Part two is similar. This time, our trio of women—Abernathy (Rosario Dawson), Lee (Mary Elizabeth Winstead), and Kim (Tracie Thoms)—are joined by stuntperson Zoe Bell (Zoe Bell—not “as herself,” and this is important). Zoe, in America for her first time, wants desperately to drive the car used in Vanishing Point, and specifically wants to do this splayed on the hood of the car. It just so happens that a local has that very car for sale, so off the quartet goes to test drive the car, a feat only accomplished by telling the car’s owner that Lee is a porn actress and will more or less have sex with him while they are gone. Of course Stuntman Mike shows up and there’s a long car chase and lots of Grrl Power to close things out.
So what’s to object to? Well, in my case, quite a bit. What follows is going to be a series of messy paragraphs. I’ll do my best to stay as close to on track as I can, but I promise nothing.
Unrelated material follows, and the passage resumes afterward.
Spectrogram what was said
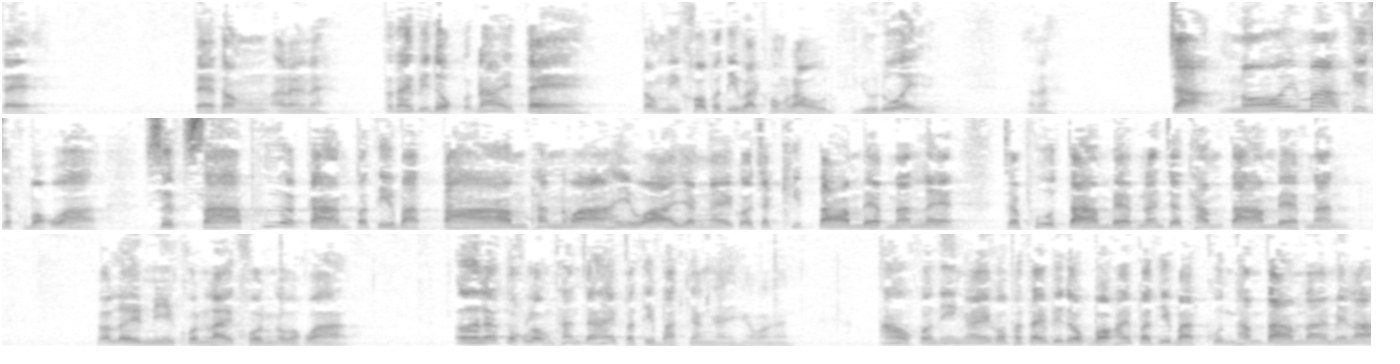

To start with, everyone in this film is just Quentin Tarantino. Tarantino is frequently touted as being capable of writing such good, realistic dialogue, but Death Proof demonstrates the lie of that assertion. What Tarantino can do is write dialogue that makes everyone sound like him, be they male or female, black, white, Hispanic, or Asian. When Tarantino wants to show his audience how smart he is, he has one of his characters make an oblique reference to something. See how smart?
Second, and this is the big one for me, is that Death Proof reads as being little more than what Quentin Tarantino puts in his DVD player when he wants to jerk off. I’m often a crude speaker in real life, but I don’t drop a lot of profanity on this blog. I’m about to, though, because it’s the only way this can be described. Tarantino’s foot fetish is long attested to by his movies, but nowhere in his filmography has he include so many shots dedicated to almost literally fucking one of his actresses’ feet with his camera.
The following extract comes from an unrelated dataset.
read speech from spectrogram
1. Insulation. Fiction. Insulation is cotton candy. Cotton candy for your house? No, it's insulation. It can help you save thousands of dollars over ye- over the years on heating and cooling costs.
Third is his shameless pandering. There’s a huge section of the second half of the film dedicated to talking about how awesome Zoe Bell is. I said above that it was important that it’s not “Zoe Bell as herself” but “Zoe Bell as Zoe Bell,” because she’s playing an idealized version of herself here. That idealized version of herself is more or less to make her superhuman and to have the other characters tell her to her face how awesome she is. It’s smarmy.
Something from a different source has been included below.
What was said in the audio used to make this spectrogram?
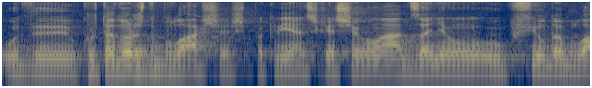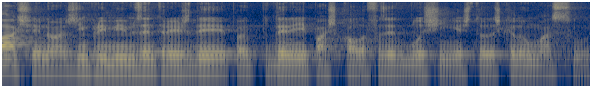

Last, and this is also a big one, is that Death Proof has no point. There are perhaps two “money” scenes in this (the end of the first half and the chase) and the rest is filler designed to have Tarantino write dialogue that shows how smart he is. The full version of this runs just under two hours when it would be a lot more appropriate for it to be about 75 minutes. But, ego being what it is, we had to be subjected to the great man’s genius for an extra 40 minutes.
Yeah…I won’t be watching this one again.
Why to watch Death Proof: You buy the Tarantino hype.
Why not to watch: How much time do you really want to spend watching Quentin Tarantino’s masturbation material?